▶ **Stored records**:
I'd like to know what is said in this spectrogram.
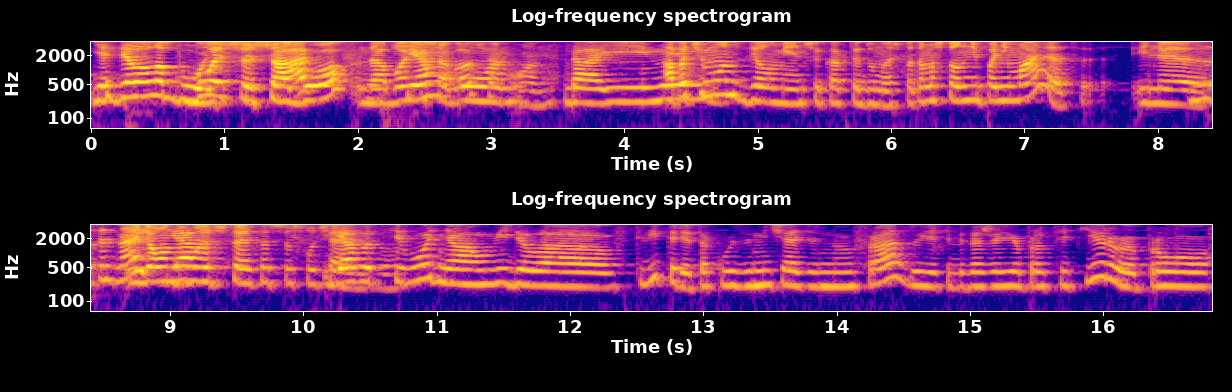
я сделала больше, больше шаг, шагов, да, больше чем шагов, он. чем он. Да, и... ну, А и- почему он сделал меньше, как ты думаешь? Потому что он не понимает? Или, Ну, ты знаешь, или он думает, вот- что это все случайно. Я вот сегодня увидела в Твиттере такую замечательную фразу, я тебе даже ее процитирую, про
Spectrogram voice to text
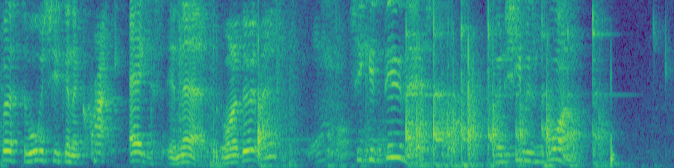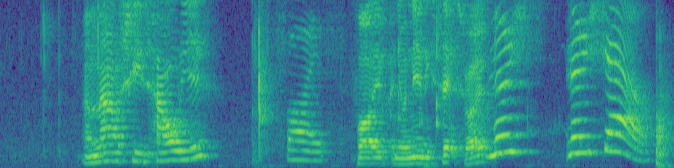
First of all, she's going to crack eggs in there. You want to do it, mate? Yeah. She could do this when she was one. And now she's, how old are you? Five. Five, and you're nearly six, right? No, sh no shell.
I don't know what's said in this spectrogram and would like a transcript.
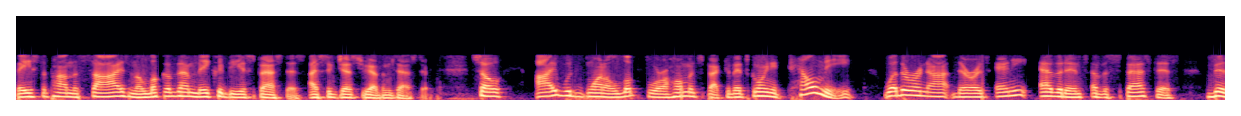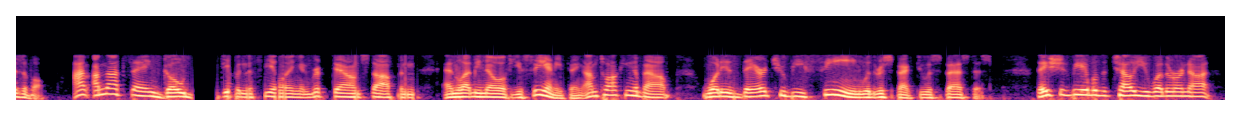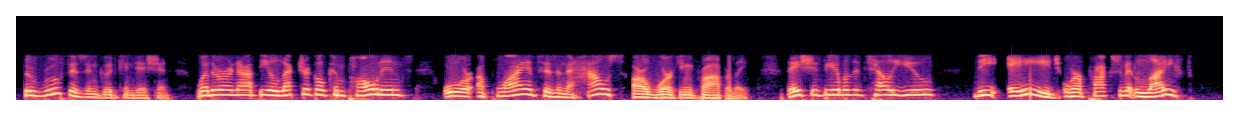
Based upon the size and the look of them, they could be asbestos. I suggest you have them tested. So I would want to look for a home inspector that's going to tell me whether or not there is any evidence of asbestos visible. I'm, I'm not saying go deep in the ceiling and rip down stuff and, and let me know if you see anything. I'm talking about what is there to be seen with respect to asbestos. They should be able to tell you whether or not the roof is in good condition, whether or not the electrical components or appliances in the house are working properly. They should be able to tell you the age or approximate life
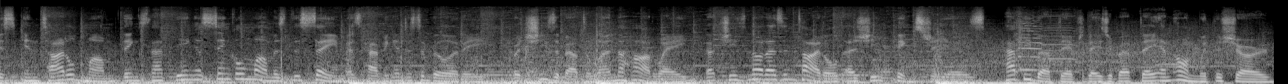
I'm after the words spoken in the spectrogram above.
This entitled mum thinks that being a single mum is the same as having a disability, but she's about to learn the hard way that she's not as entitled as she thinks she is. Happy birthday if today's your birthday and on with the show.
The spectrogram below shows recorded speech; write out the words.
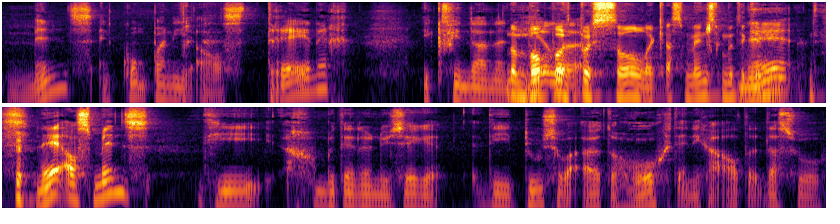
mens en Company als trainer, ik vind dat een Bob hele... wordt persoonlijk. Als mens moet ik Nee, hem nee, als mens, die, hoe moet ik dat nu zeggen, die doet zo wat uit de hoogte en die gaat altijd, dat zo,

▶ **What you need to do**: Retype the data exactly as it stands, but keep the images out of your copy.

▶ **Completed task**:
I'd like to know what is said in this spectrogram.
я сделала больше, больше шаг, шагов, да, больше чем шагов, он. чем он. Да, и... ну, А и- почему он сделал меньше, как ты думаешь? Потому что он не понимает? Или, Ну, ты знаешь, или он думает, вот- что это все случайно. Я вот сегодня увидела в Твиттере такую замечательную фразу, я тебе даже ее процитирую, про
Spectrogram voice to text
First of all, she's going to crack eggs in there. You want to do it, mate? Yeah. She could do this when she was one. And now she's, how old are you? Five. Five, and you're nearly six, right? No, sh no shell.
I don't know what's said in this spectrogram and would like a transcript.
Based upon the size and the look of them, they could be asbestos. I suggest you have them tested. So I would want to look for a home inspector that's going to tell me whether or not there is any evidence of asbestos visible. I'm, I'm not saying go deep in the ceiling and rip down stuff and, and let me know if you see anything. I'm talking about what is there to be seen with respect to asbestos. They should be able to tell you whether or not the roof is in good condition, whether or not the electrical components or appliances in the house are working properly. They should be able to tell you the age or approximate life
I'm after the words spoken in the spectrogram above.
This entitled mum thinks that being a single mum is the same as having a disability, but she's about to learn the hard way that she's not as entitled as she thinks she is. Happy birthday if today's your birthday and on with the show.
The spectrogram below shows recorded speech; write out the words.
mens en Company als trainer, ik vind dat een Bob hele... wordt persoonlijk. Als mens moet ik Nee, hem nee, als mens, die, hoe moet ik dat nu zeggen, die doet zo wat uit de hoogte en die gaat altijd, dat zo,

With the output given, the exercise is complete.